The cathedral is a unique example of European sacral architecture based on its beauty, construction technique, and style characteristics. The three architects responsible for its construction were Francesco di Giacomo, Georgius Mathei Dalmaticus, locally known as Juraj Dalmatinac, and Niccolo di Giovanni Fiorention, locally known as Nikola Firentinac.

The cathedral has successfully blended both Gothic and Renaissance forms.

It is the only cathedral in Europe made entirely of stone, as no wooden architectural elements were used for its construction. It is also the first building in Europe where its construction was based on the unique system of inter grooved stone plates. A structure like this didn't exist before the 19th century, in addition to all of that, it is the only structure with an outside volume which corresponds entirely with the shape of its interior.

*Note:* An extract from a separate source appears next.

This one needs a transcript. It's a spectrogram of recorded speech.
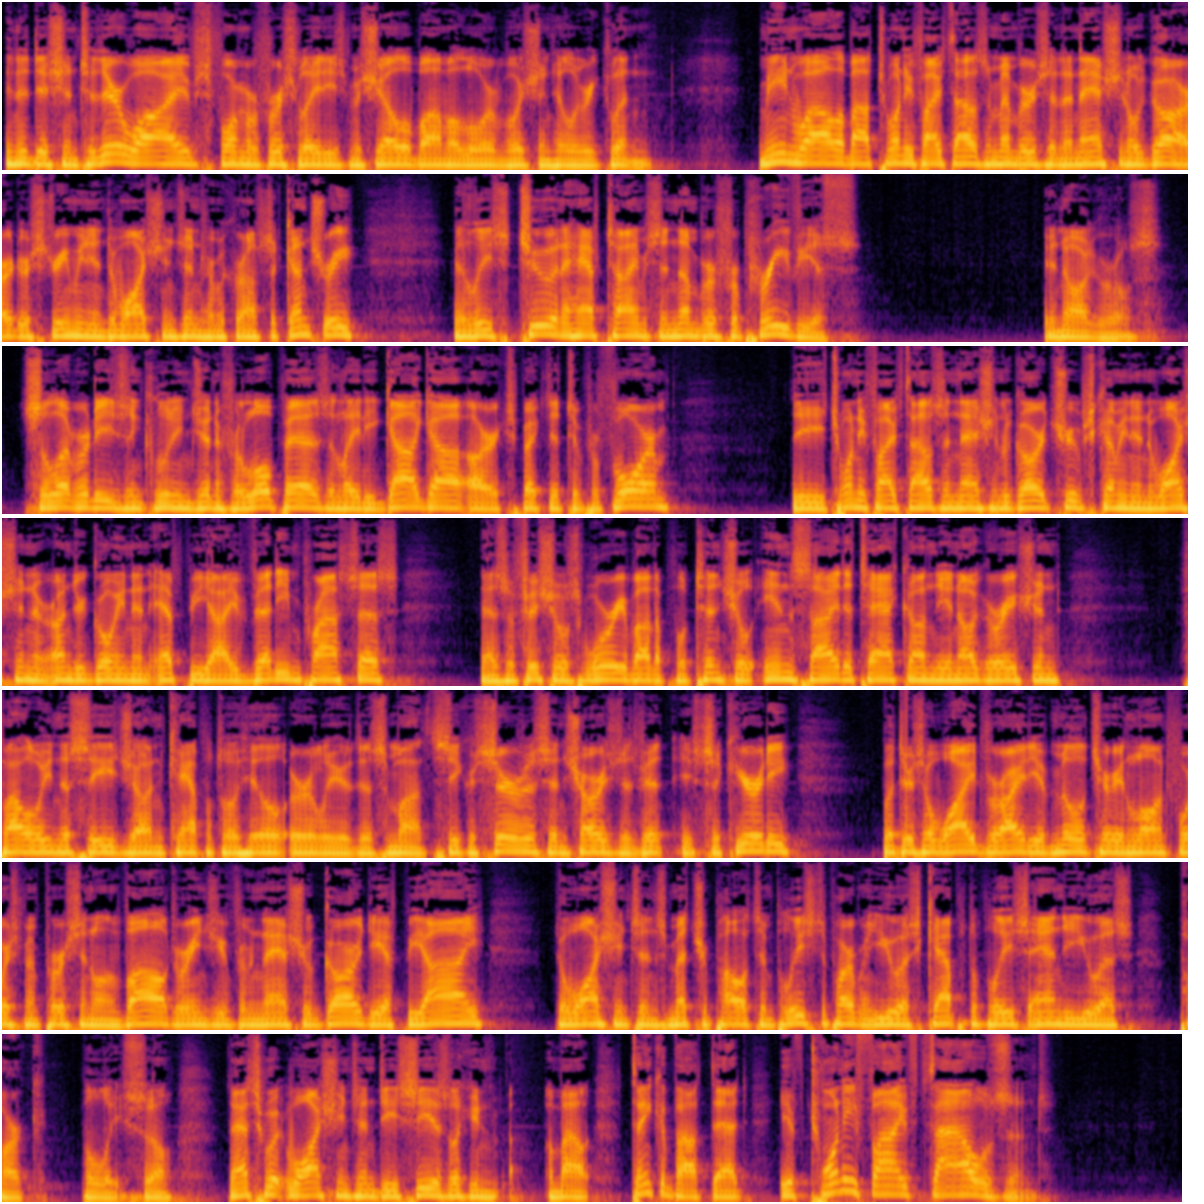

St. James' Cathedral is well known for its iconographic innovation, and what is uniquely recognisable are its outdoor decorations, with 74 head sculptures from the then contemporaries of Juraj Dalmatinac. This is the biggest and the best quality gallery of portraits displayed in the form of a public monument on a sacral object in Europe.

The dome, formed in a semi-circular shape, was built entirely from stone by the montage way of building. The front of the cathedral has Renaissance and Gothic elements made both by Juraj Dalmatinac and Bonino da Milano.  

The cathedral is built on the south side of the central city square in the old town centre on the location of then Romanesque church of St. James. The idea of creating a large cathedral first began in the 13th century, when Šibenik got its bishop's residence and earned its city status. Construction then began in 1431, lasting for 105 years until 1536.


The construction began in Venetian Gothic style and finished in Tuscan Renaissance style. This Šibenik cathedral boasts a three-nave basilica and is 38 metres long and 14 metres wide. Its highest point is the top of the dome.

The architects in charge of construction during the first decades of the 15th century were Venetians Francesco Giacomo, Antonio Busato and Lorenzo Pincino. They worked on the cathedral together with Šibenik stonemasons Andrija Budčić and Grubiša Statčić. In 1441. Juraj Dalmatinac was appointed as proto-master and worked on the construction of the cathedral until his death in 1475. As the master of the late Gothic flower style and a pioneer of Gothic-Renaissance style in Dalmatia, Juraj Dalmatinac changed the initial plan for the church and gave it monumental importance.

After the death of Juraj Dalmatinac, Nikola Firentinac continued the construction in Renaissance style. Due to the fact that the cathedral wasn't finished, Venetian architects Bartol and Jakov from Mestre and Mestičević from Zadar took over the construction.

The central part of the cathedral is the baptistery, which represents the creative synthesis of two different art styles of the first half of the 15th century – the Late Gothic and the Early Renaissance periods. The cathedral represents the first finished work of architecture in Renaissance style, constructed only twenty years after the real beginning of the Renaissance in Tuscany.

The baptistery has many decorations, mostly of human images. Juraj Dalmatinac made four sculptures, of which just two have remained preserved. The baptistery has reliefs with angels, cherubs' heads, the image of Father God and the dove that represents the Holy Spirit. The centre of the baptistery has sculptures of three naked boys in movement. 

From the 16th century onwards, after the end of the cathedral's construction, there have been continuous reconstruction and renovation works, mostly for leaking issues. In the second half of the 19th century, there was more significant reconstruction, and then after the Second World War came to a close, another reconstruction began.

During the Homeland War during the 1990's, the dome was damaged and reconstructed in 1997, but there is a constant need for restoration even today.

St. James' Cathedral is a masterpiece made during times when the art was flourishing in Europe, and it has remained until this very day as a piece of priceless heritage for the world to come and admire.

Cities in 4K/YouTube

Follow our dedicated lifestyle page for much more on Croatia's UNESCO heritage.

SOURCE(S): UNESCO, TZ Šibenik-Knin CountyTZ Šibenik, Šibenska biskupija